Op-Ed: How the nuclear weapons taboo is fading
In early 2012, then-Secretary of State Hillary Clinton delivered one of the most important speeches of her career when she urged Americans to embrace a new international norm: that nations shouldn’t threaten each other with nuclear destruction. “We may need to rethink that basic presumption in the next century — that nuclear weapons are the preeminent global security threat,” Clinton said.
Since then, the concept has gone mainstream.

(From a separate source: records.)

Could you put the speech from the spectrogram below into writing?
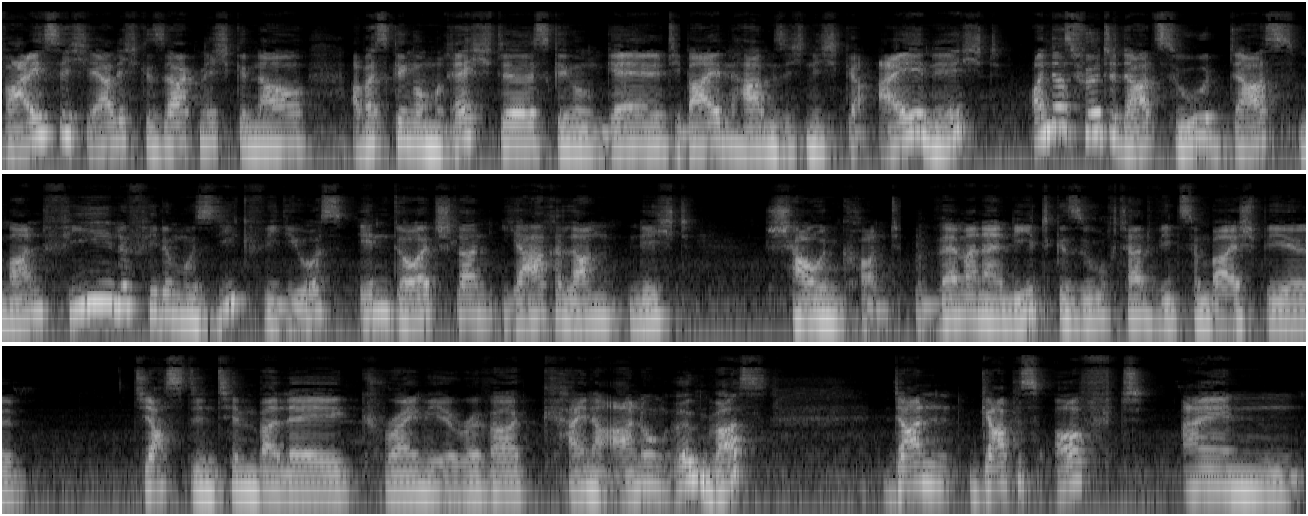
weiß ich ehrlich gesagt nicht genau, aber es ging um Rechte, es ging um Geld. Die beiden haben sich nicht geeinigt. Und das führte dazu, dass man viele, viele Musikvideos in Deutschland jahrelang nicht schauen konnte. Wenn man ein Lied gesucht hat, wie zum Beispiel Justin Timberlake, Cry Me a River, keine Ahnung, irgendwas, dann gab es oft ein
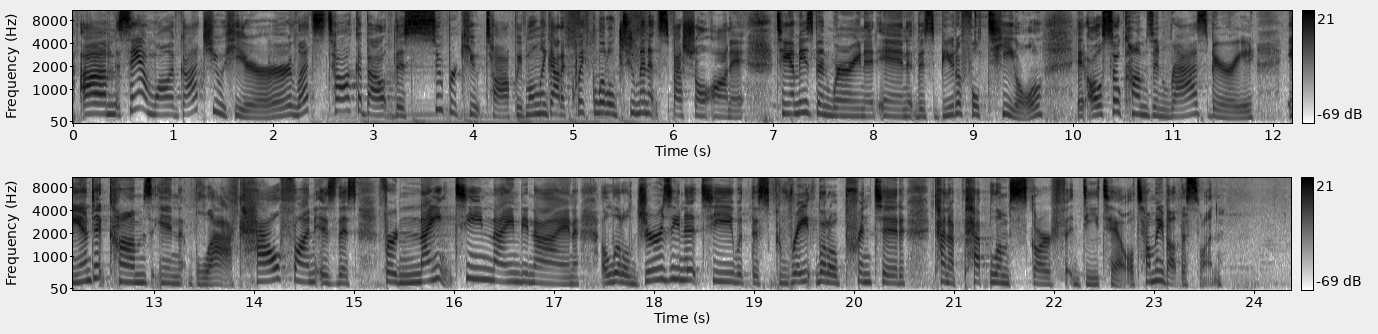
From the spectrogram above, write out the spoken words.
Um, Sam, while I've got you here, let's talk about this super cute top. We've only got a quick little two minute special on it. Tammy's been wearing it in this beautiful teal. It also comes in raspberry and it comes in black. How fun is this for $19.99? A little jersey knit tee with this great little printed kind of peplum scarf detail. Tell me about this one.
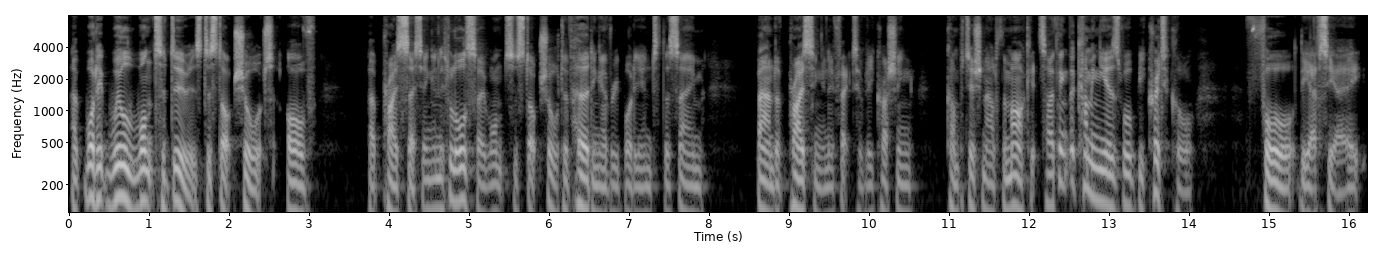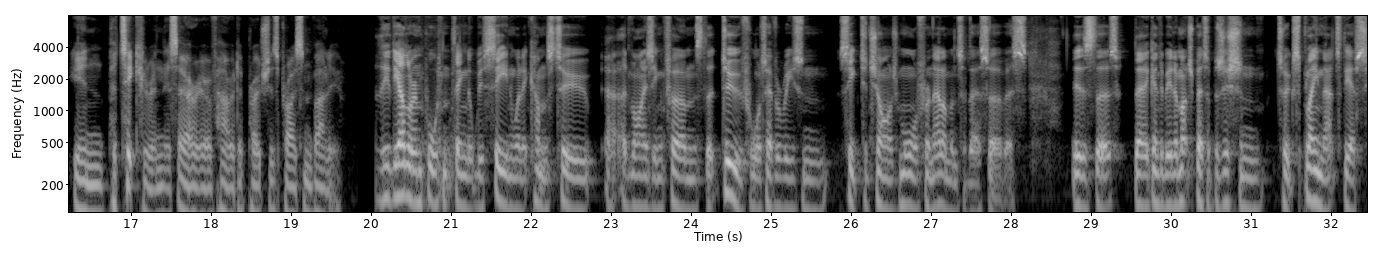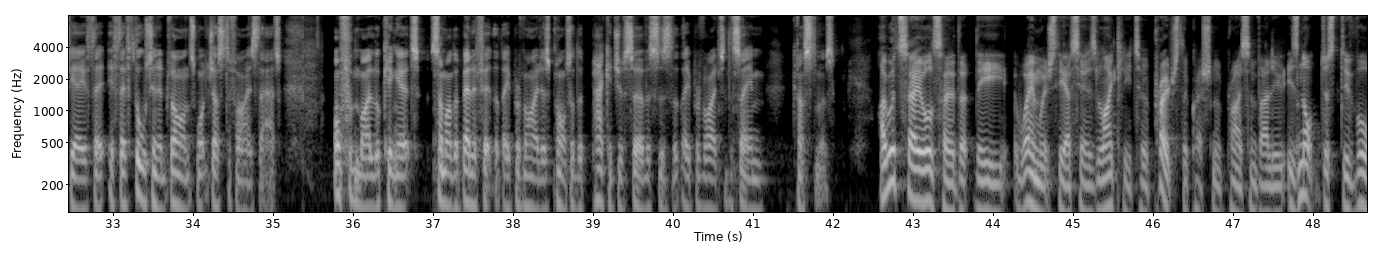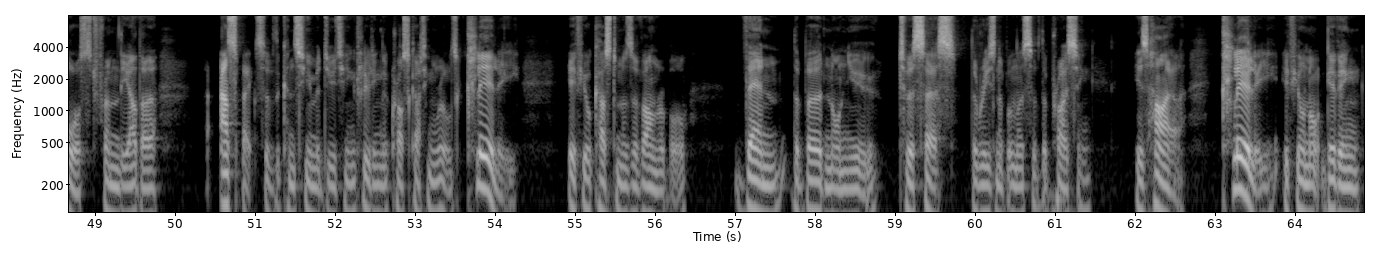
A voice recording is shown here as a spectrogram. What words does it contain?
Uh, what it will want to do is to stop short of uh, price setting, and it'll also want to stop short of herding everybody into the same band of pricing and effectively crushing competition out of the market. So I think the coming years will be critical for the FCA, in particular in this area of how it approaches price and value. The, the other important thing that we've seen when it comes to uh, advising firms that do, for whatever reason, seek to charge more for an element of their service is that they're going to be in a much better position to explain that to the FCA if, they, if they've thought in advance what justifies that, often by looking at some other benefit that they provide as part of the package of services that they provide to the same customers. I would say also that the way in which the FCA is likely to approach the question of price and value is not just divorced from the other aspects of the consumer duty, including the cross cutting rules. Clearly, if your customers are vulnerable, then the burden on you to assess the reasonableness of the pricing is higher. Clearly, if you're not giving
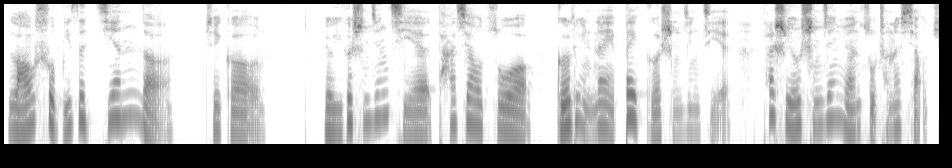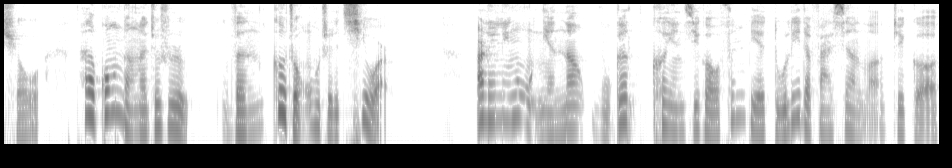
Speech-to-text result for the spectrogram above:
老鼠鼻子尖的这个有一个神经节，它叫做格吕内贝格神经节，它是由神经元组成的小球，它的功能呢就是闻各种物质的气味。二零零五年呢，五个科研机构分别独立的发现了这个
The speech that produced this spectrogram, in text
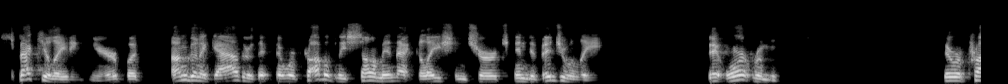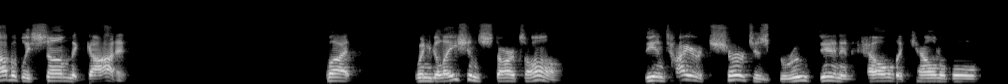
speculating here, but I'm going to gather that there were probably some in that Galatian church individually that weren't removed. There were probably some that got it. But when Galatians starts off, the entire church is grouped in and held accountable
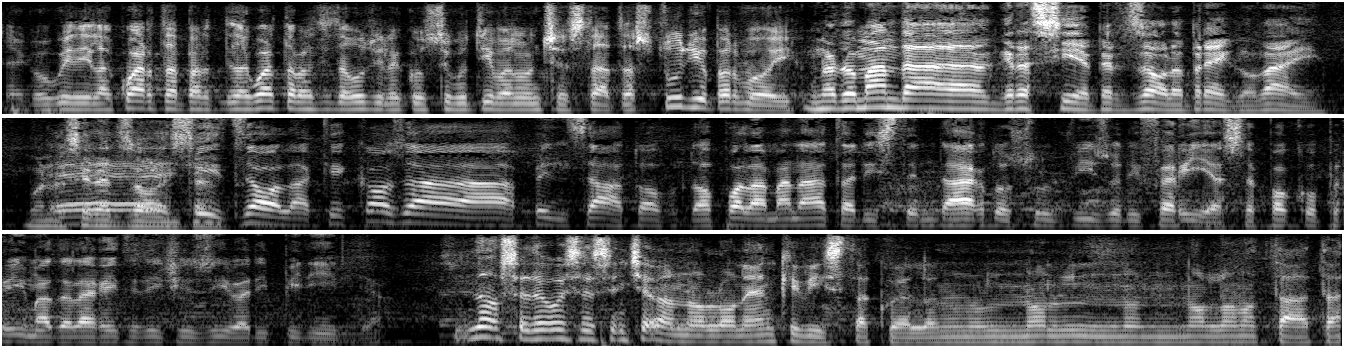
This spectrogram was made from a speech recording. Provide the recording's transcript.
Ecco, quindi la quarta, part- la quarta partita utile consecutiva non c'è stata. Studio per voi. Una domanda Grassie per Zola, prego, vai. Buonasera eh, Zola. Sì, Zola, che cosa ha pensato dopo la manata di Stendardo sul viso di Farias poco prima della rete decisiva di Piniglia? No, se devo essere sincero non l'ho neanche vista quella, non, non, non, non l'ho notata.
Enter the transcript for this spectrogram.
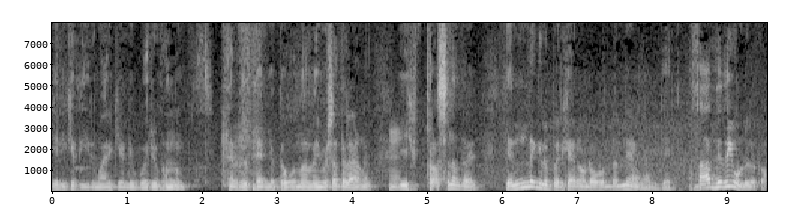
എനിക്ക് തീരുമാനിക്കേണ്ടി വരുമെന്നും എനിക്ക് തോന്നുന്ന നിമിഷത്തിലാണ് ഈ പ്രശ്നത്തിന് എന്തെങ്കിലും പരിഹാരം ഉണ്ടാവുള്ളൂ തന്നെയാണ് ഞാൻ വിചാരിക്കുന്നത്. സാധ്യതയുണ്ട് കേട്ടോ.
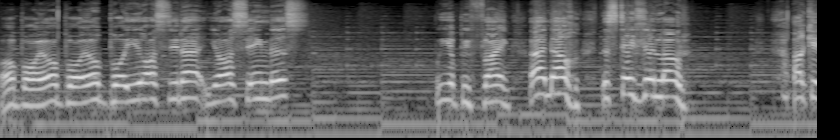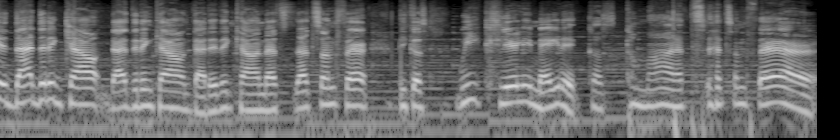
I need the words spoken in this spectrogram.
Oh boy, oh boy, oh boy, you all see that? You all seeing this? We'll be flying. Ah no! The stage didn't load! Okay, that didn't count. That didn't count. That didn't count. That's that's unfair because we clearly made it. Cause come on, that's that's unfair.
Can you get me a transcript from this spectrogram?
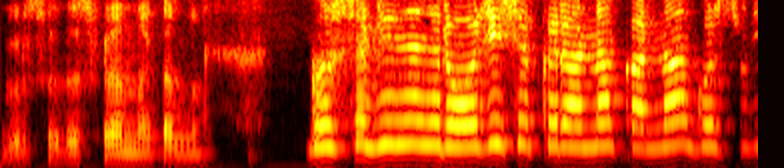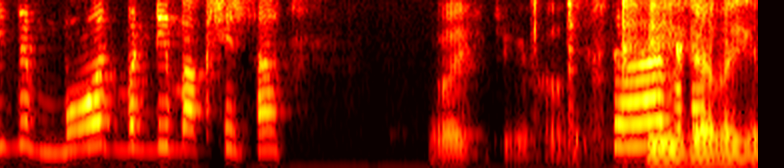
ਗੁਰਸੋ ਦਾ ਸ਼ੁਕਰਾਨਾ ਕਰਨਾ। ਗੁਰਸਬ ਜੀ ਨੇ ਰੋਜ਼ ਹੀ ਸ਼ੁਕਰਾਨਾ ਕਰਨਾ ਗੁਰਸਬ ਜੀ ਤੇ ਬਹੁਤ ਵੱਡੀ ਬਖਸ਼ਿਸ਼ ਆ। ਵਾਹਿਗੁਰੂ ਜੀ ਕਾ ਖਾਲਸਾ। ਠੀਕ ਆ ਭਾਈ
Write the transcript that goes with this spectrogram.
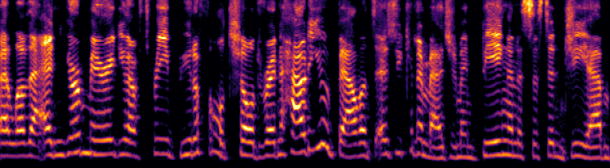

In 2014, the Nuclear Posture Review — the U.K. government’s top strategic review — urged the U.S. to downsize and reduce its arsenal. In 2015, when the United States and Russia were set to begin their first-ever strategic nuclear arms talks, the Pentagon announced that it was shifting its strategic posture. The U.S. would no longer consider itself the world’s sole nuclear power, nor would it seek an expansive nuclear deterrent beyond its borders.
In February 2017, Secretary of State Rex Tillerson issued a new “Nuclear Posture Review” that reaffirmed the world must “advance a nuclear-free world.”
The shift away from a nuclear nuclear arms-control system (which, yes, does exist) toward the nuclear weapons taboo is happening, even as the world comes closer to war.
Clinton’s 1997 speech and its effect:
A lot of people — both inside the government and outside, who are not always on our side — talk about the United States as somehow being the only country in the world. It’s like a cult leader who says, “The only way to get to God is through the back door.” It’s like a religion that says, “You’re either with me or you’re against me.”
We’ve got to have more than just a nuclear weapons taboo. But if you look at the world we see now, it’s not a world that is free of nuclear weapons, and so we have to move in that direction.